WILLITS, 9/12/20 — In a catastrophic fire season, during which we’ve seen an area equivalent to the state of Connecticut burn in California, the Oak Fire stands out as a triumph for firefighters — as a demonstration of what Cal Fires mighty air arsenal and the state of California’s finely tuned mutual aid system allow for.
That fire, which ignited on labor day, and has burned 1100 acres, is now 50% contained, with all areas repopulated, except one neighborhood where the fire began. Five major structures have been confirmed destroyed (likely homes), and another 20 smaller structures (likely outbuildings and sheds) were also burned down. As of yesterday evening, 91 people remained displaced. No one was injured or killed.
With winds down, and humidity up, firefighters are still engaged on extensive mop up operations, to ensure that a future weather event won’t reignite embers, but favorable conditions have helped firefighters stop this fire at what’s now considered a relatively modest size. Secondary line some distance from the fire exists to the south to protect Brooktrails should the fire spread south, while firefighters are going direct on the fire-line today to try to extinguish hotspots. Firefighters have fully contained the fire along U.S. Route 101, and along the western edge of the fire.

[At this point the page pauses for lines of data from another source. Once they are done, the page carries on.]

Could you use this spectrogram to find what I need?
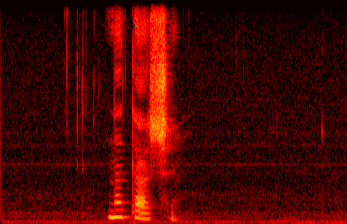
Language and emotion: Russian, neutral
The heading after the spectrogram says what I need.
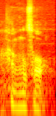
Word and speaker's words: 항소: 항소. 발음해 보세요. 그래. 황소하는 사람이 있어서 황소가 아니고 항소.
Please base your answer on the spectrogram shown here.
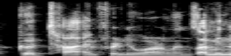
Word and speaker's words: New Orleans: Because I heard it's not Narlands, it's more like New Orleans.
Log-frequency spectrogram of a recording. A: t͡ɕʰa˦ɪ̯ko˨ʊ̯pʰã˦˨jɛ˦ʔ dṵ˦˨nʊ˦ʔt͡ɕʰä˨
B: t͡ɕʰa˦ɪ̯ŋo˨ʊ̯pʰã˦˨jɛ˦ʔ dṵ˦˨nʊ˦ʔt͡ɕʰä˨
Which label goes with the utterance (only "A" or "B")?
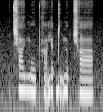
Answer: B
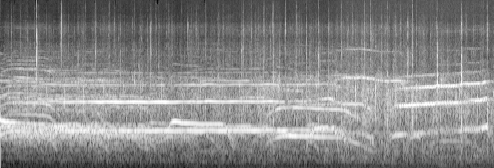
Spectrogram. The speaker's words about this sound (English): And on bass and vocals, please give a warm round of applause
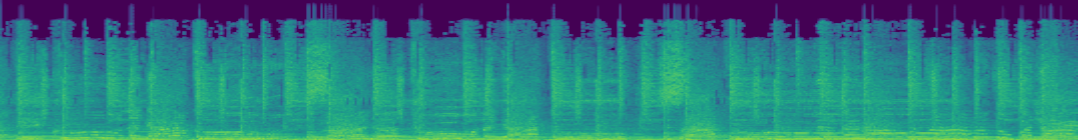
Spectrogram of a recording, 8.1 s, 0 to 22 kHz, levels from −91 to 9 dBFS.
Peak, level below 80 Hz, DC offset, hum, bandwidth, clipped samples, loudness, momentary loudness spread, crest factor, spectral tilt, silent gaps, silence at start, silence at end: 0 dBFS; -20 dBFS; under 0.1%; none; 20 kHz; under 0.1%; -11 LUFS; 2 LU; 10 dB; -4 dB/octave; none; 0 s; 0 s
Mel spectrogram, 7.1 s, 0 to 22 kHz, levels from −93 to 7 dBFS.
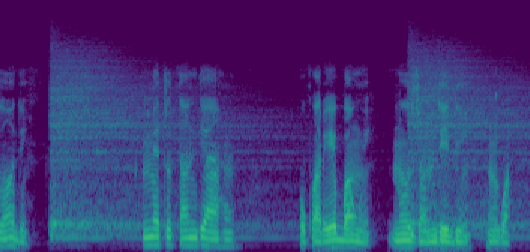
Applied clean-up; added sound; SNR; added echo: none; Crash cymbal; 15 dB; none.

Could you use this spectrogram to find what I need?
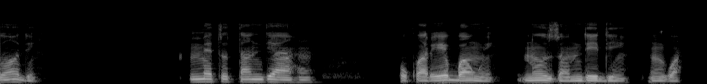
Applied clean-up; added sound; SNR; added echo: none; none; none; none.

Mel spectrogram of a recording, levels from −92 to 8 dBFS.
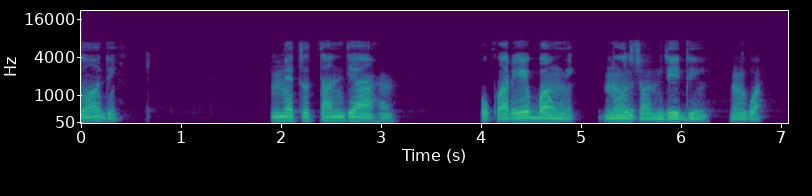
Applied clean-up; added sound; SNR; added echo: neural mask model DeepFilterNet 3.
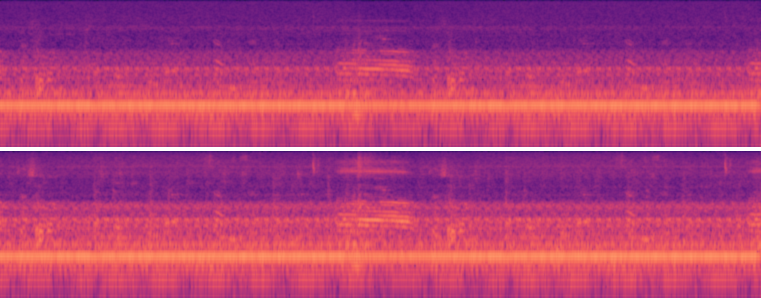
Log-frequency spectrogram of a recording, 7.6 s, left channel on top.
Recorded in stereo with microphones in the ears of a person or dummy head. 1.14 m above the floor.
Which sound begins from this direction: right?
A vehicle, at 0.0 s.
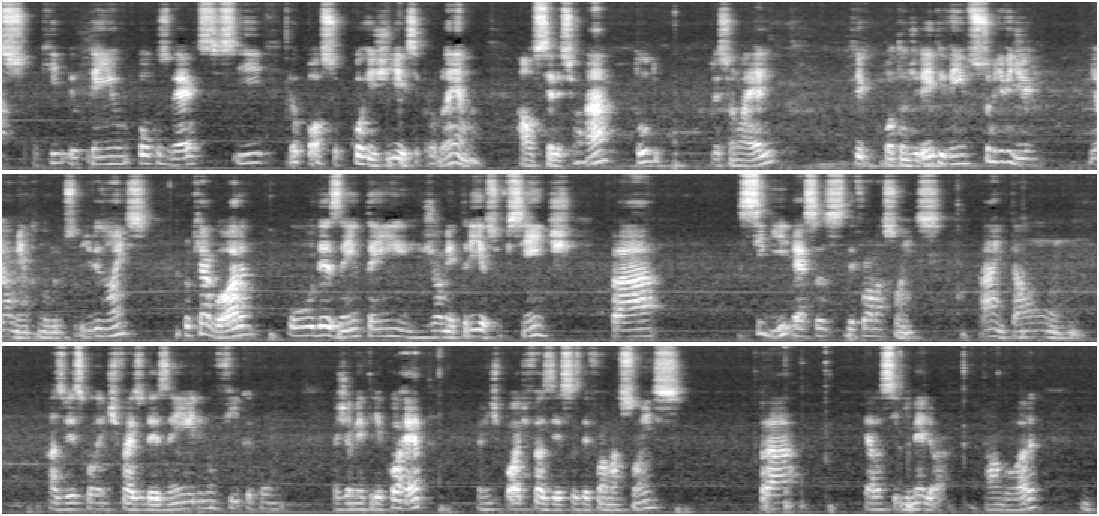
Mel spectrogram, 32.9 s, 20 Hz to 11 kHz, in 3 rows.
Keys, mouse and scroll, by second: 0.7 Escape, 2.9-3.8 ctrl+middle drag, 4.0-4.8 ctrl+shift+middle drag, 6.6 l, 8.3 right click, 9.1 click, 10.9 click, 11.6 click, 12.8-13.6 ctrl+middle drag, 13.8-14.3 ctrl+shift+middle drag, 19.5-20.1 shift+middle drag, 20.6-21.4 ctrl+middle drag, 22.2 Tab, 23.0 click, 23.9 Tab, 24.4 click, 26.3 l, 27.5 click, 28.6 l, 29.8 ctrl+Tab, 30.3-31.1 ctrl+middle drag, 31.2 ctrl+shift+middle click, 32.2 click.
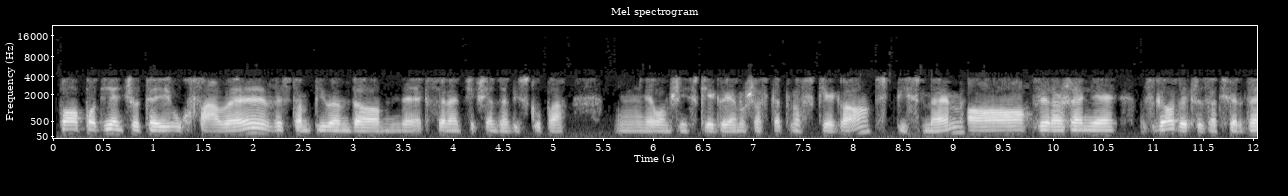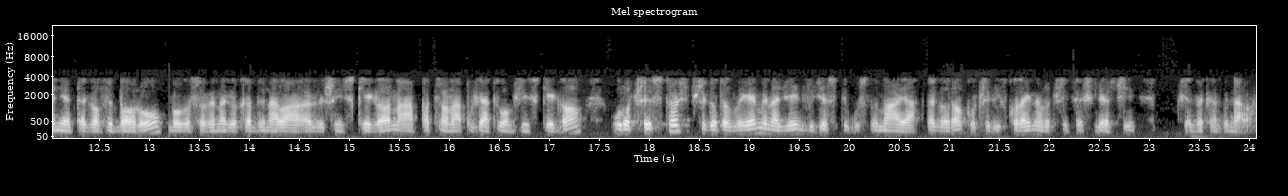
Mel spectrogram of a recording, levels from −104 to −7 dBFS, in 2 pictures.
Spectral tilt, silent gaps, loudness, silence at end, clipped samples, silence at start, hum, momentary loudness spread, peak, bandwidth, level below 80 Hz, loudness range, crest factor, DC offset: -3 dB/octave; none; -24 LUFS; 0 s; under 0.1%; 0.05 s; none; 10 LU; -6 dBFS; 4.3 kHz; -70 dBFS; 5 LU; 18 dB; under 0.1%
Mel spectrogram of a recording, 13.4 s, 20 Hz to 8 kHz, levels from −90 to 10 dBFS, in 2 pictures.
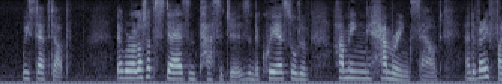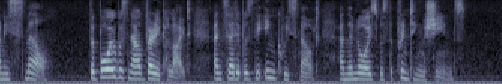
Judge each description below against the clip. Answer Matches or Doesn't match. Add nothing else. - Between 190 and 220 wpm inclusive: Matches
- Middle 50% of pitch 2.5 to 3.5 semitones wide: Matches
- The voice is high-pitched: Matches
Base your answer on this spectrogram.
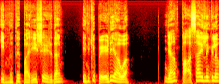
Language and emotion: Malayalam, fearful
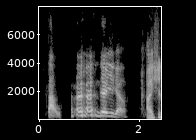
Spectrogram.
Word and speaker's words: Pfau: I'm doing great, and it's actually Pfau, I'm pronounced like sorry. that's okay. That's totally fine. Now everybody knows. Just like cow, but with an F. Pfau, Pfau.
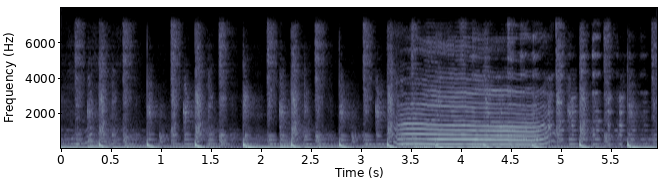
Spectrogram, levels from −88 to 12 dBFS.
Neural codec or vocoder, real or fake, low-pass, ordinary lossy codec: autoencoder, 48 kHz, 128 numbers a frame, DAC-VAE, trained on Japanese speech; fake; 7.2 kHz; none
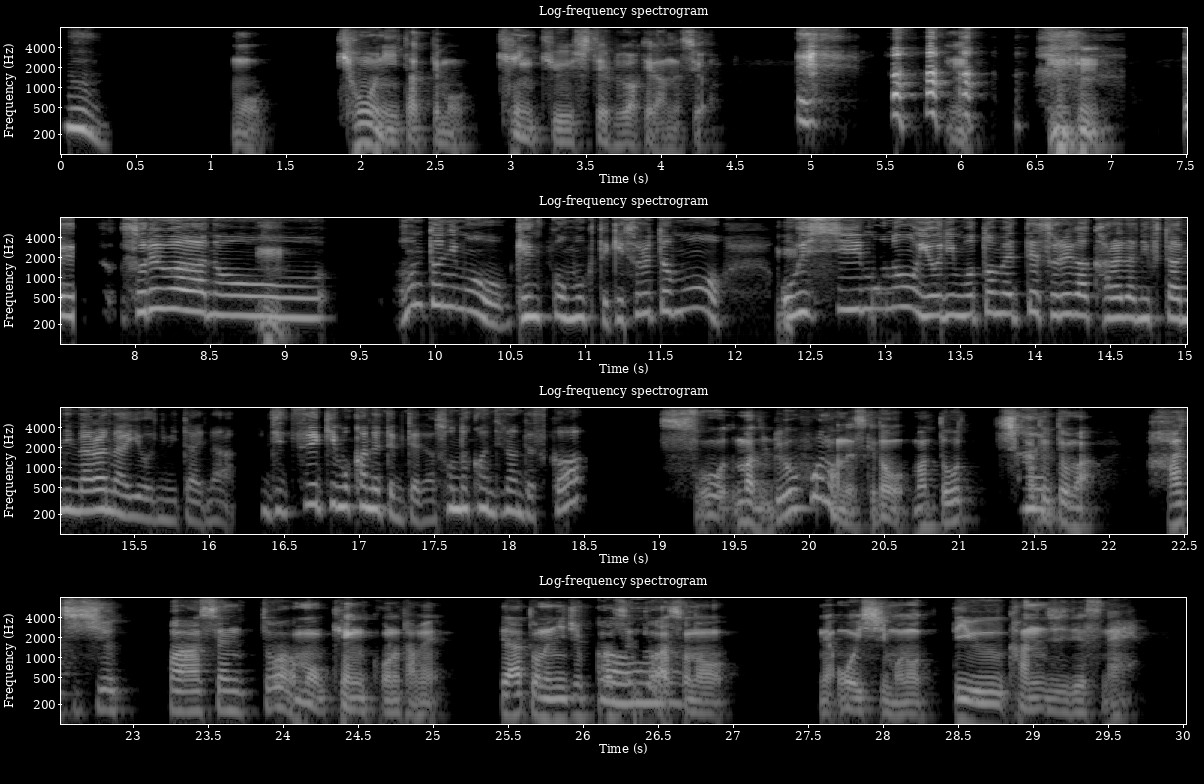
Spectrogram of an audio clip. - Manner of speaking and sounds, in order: laugh; laughing while speaking: "うん うん"; other background noise
- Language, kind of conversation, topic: Japanese, podcast, 食文化に関して、特に印象に残っている体験は何ですか?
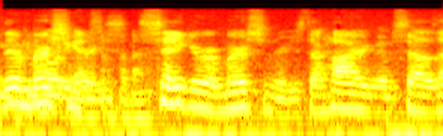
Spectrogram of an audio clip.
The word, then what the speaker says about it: Sega: Sega.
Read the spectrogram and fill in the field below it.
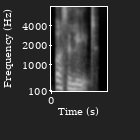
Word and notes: oscillate: Indian

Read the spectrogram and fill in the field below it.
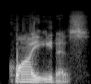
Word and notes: quietus: American English

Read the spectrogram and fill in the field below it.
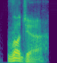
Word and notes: roger: British English

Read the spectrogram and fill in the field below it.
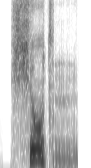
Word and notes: shorten: British English

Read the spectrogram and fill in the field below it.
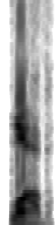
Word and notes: lob: American English

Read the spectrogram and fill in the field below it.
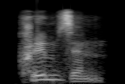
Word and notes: crimson: Indian

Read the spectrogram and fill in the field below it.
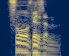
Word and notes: fauvism: British English

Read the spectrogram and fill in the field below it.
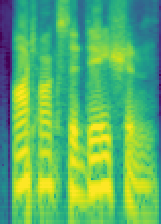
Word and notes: autoxidation: American English

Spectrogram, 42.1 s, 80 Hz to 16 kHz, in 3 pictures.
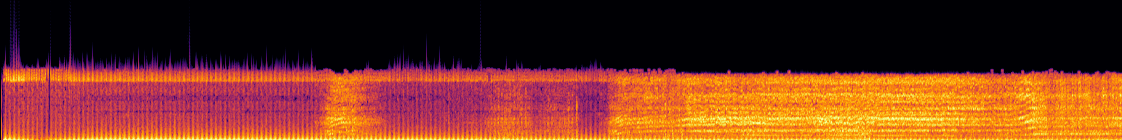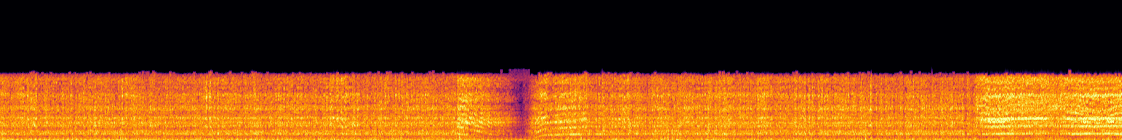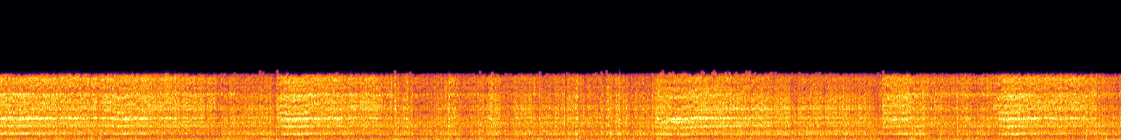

Yesterday, during a special emergency session, the Mendocino County Board of Supervisors ratified the declaration of a state of emergency for Mendocino County due to the Oak Fire and August Complex. At that meeting Sheriff Matt Kendall said of the Oak Fire, “It could have been a lot worse.”
In the early hours of the fire things were touch and go. As residents of Brooktrails quickly packed their life’s belongings into cars and fled down the single-access Sherwood Road, residents of Brooktrails and Laytonville watched an ominous smoke plume grow, drift south, and eventually cover the Little Lake Valley.
Of course, an awareness of wildfire and some preparedness for evacuation has become a basic part of living in Northern California. As Kendall noted at that same meeting, “That was probably the smoothest evacuation that I have ever seen.” He added that people were well prepared, and that, “obviously [that] saved some lives in Mendocino County.”
Because of Brooktrails’s unique development, built into a forest with a single road in and out, an uncontrolled wildfire in the community has long been a nightmare scenario for the county and Cal Fire. And this particular fire began in an especially rugged and difficult to access corner of the subdivision, near 3rd Gate Road. Indeed, while some kind of rudimentary control lines were built early on, and massive retardant drops were made, in the first couple days, the steep terrain, falling trees, hinder firefighter’s ability to “go direct” on the fire.
Instead, in the first hours of the fire aircraft from across the state responded to Brooktrails to drop retardant, including the 747 supertanker “VLAT,” and other “LAT” such as a C-130 Hercules. In total 21 aircraft of different kinds made drops on the fire in the first 48 hours.
Also in those first minutes, the mutual-aid system went into effect, and soon firefighters from volunteer and professional departments across the county were responding to the fire. And in this situation the combination of Cal Fire’s infrastructural might, local volunteers on the ground, and many private contractors driving bulldozers and even piloting aircraft, succeeded in stopping the fire before the long feared worst case scenarios came true.
Here is Cal Fire’s update for today:Oak_IU_9.12_AM.01